Reviewing the European Neighbourhood Policy: Eastern Perspectives
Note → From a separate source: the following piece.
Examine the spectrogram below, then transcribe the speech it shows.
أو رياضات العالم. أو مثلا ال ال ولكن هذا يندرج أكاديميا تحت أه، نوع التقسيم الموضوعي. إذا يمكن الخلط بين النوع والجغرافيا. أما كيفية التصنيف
The European Neighbourhood Policy (ENP) is in tatters. When launching this regional framework for its neighbors in 2004, the EU stated that its ambition was to surround itself with a “ring of friends,” a zone of well-governed, stable, and prosperous states, with whom the EU has close and cooperative ties. Little over a decade later, instead, realities in the European neighborhood resemble a veritable ring of fire, with regional challenges and pressures on Europe greater than ever before. In Europe’s East, the EU has done precious little to support the fledgling democracies of Georgia, Moldova, and Ukraine; it failed to prevent backsliding into fully fledged autocracies in Azerbaijan and Belarus; and it has been helpless in the face of a resurgent and revisionist Russia. South of Europe, an entire swath of countries across the Mediterranean has become disfigured by war and violence, exposed state failure, and unleashed massive migration flows. In clear acknowledgment of the serious challenges presented by the European neighborhood, and the inadequacy of its own policy, the EU recently launched a review process. Conducted jointly by the European Commission and the EU high representative for foreign and security policy, this process includes a consultation with a broad range of stakeholders both in the neighborhood and the EU itself.
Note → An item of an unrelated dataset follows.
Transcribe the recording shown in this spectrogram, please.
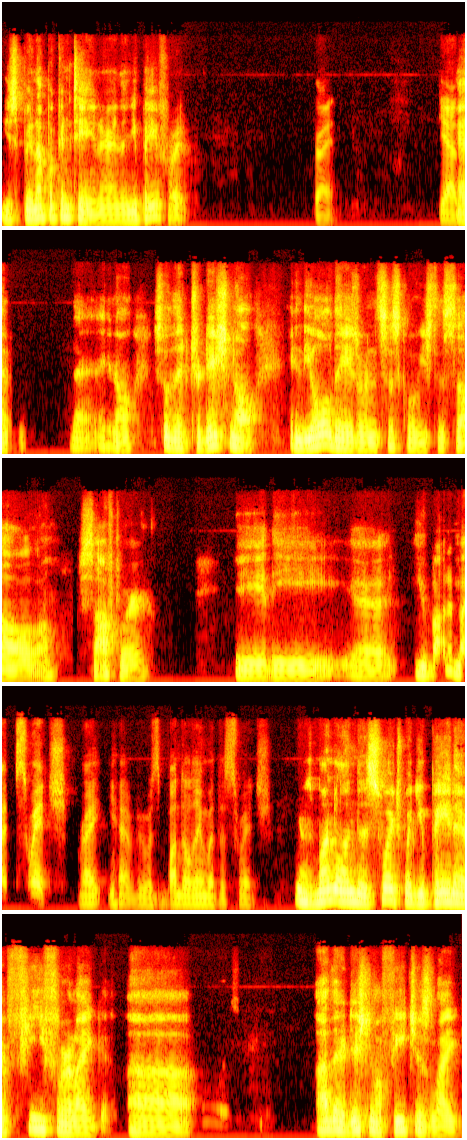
you spin up a container and then you pay for it. Right. Yeah. And you know, so the traditional in the old days when Cisco used to sell software, the, the uh, you bought it by the switch, right? Yeah, it was bundled in with the switch it was bundled into the Switch, but you paid a fee for like uh, other additional features like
None of the EU’s Eastern neighbors wishes to see the ENP discarded. Instead, all of them clearly favor its significant overhaul in a number of areas. A revised policy for Europe’s East has to have European values at its core, with an unambiguous and adamant projection of the EU’s normative model, which has brought peace, development, and democracy to large parts of Europe. The security needs of individual countries and the region as such need stronger emphasis. Serious and direct EU engagement is needed to solve existing frozen conflicts, and to address political, economic and societal vulnerabilities of individual countries. Further differentiation is needed, with added instruments that are tailored to individual neighbors instead of hitherto generalized formats.